Of added significance is that fact that there appears to be a panel of decoration on the upper part of its south face. This decoration is more apparent in certain light, but is much weathered and unclear . Having been examined and photographed in various light conditions it has not been possible to get a clear picture or drawing of the decoration. However the weathered nature of this decoration suggests that it is much older than the crosses.

Iron Age Date ? Ó Aois an Iarainn ?

Archaeologists who have examined the stone suggest that it may be a decorated pillar stone dating to the Iron Age (c.500BC

Turoe Stone
Turoe Stone Galway

– c.400AD) that was later ‘Christianised’. Because during  the Early Christian Period (c.400AD – 1000AD) crosses were added.
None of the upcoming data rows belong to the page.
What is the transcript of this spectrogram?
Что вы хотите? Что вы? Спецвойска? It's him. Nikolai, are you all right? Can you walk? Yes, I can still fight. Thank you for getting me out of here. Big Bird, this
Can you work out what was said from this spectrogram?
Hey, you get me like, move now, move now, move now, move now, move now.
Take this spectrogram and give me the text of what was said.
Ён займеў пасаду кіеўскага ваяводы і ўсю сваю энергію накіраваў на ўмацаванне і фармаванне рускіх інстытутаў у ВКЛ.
Ireland has a small number of decorated pillar stones from the Iron Age period, whose decoration is curvilinear, abstract and not representational. The Turoe Stone from Co. Galway is probably the best-known example. It is suggested that this may be the style of decoration on the south side of Gallán Chiaráin. Very interestingly, this means that the stone is  an outlier since all other similar monuments are found much further North.
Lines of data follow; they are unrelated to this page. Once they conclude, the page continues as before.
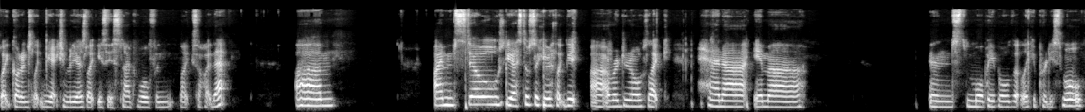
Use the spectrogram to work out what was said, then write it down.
like gone into like reaction videos like SS Sniper Wolf and like stuff like that. Um I'm still yeah, still sticking with like the uh, originals like Hannah, Emma, and more people that like are pretty small,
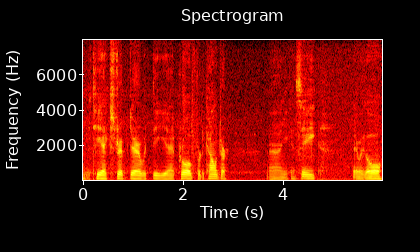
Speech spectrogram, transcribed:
on the TX strip there with the uh, probe for the counter. And you can see there we go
Original Position An áit inar raibh sé ar dtús

OS Map 1840's Cape Clear
OS Map 1840’s Cape Clear

Gallán Chiaráin was originally positioned a short distance to the southwest of its current location. The Ordnance Survey 6 inch map from the early 1840s shows this position, as does the 25 inch map from around 1900 .  At the time those maps were drawn North Harbour strand ran up to a line roughly the same as the boundary wall that runs north – south on the western side of the current road. A photograph from the Lawrence Collection of the National Library of Ireland also shows the stone in this original

Photo 1900's
Photo 1900’s Cape Clear Stone

position . This photograph across was taken 1900 – 1910.

The original position of the stone is also suggested by a curve in the current ditch at the back or western side of the small garden/seating area to the south of St. Ciarán’s well.

Current Position An áit ina bhfuil sé anois

Cape Clear Stone
Cape Clear Stone
Current position

In 1920 the stone was moved from its original position to its current location, where it was set in a concrete foundation. About thirty-five to forty years later the grotto was built and St. Ciarán’s Well was walled in and given the appearance it has today. Succeeding years saw the road properly surfaced and Gallán Chiaráin now stands in that road.

This is not ideal. More recent years has seen  the stone damaged by  vehicles. Leaving a decorated pillar stone from the Early Christian Period, or the even earlier Iron Age, unprotected on a roadway is not sensible. The appropriate solution is to return the stone to its original position.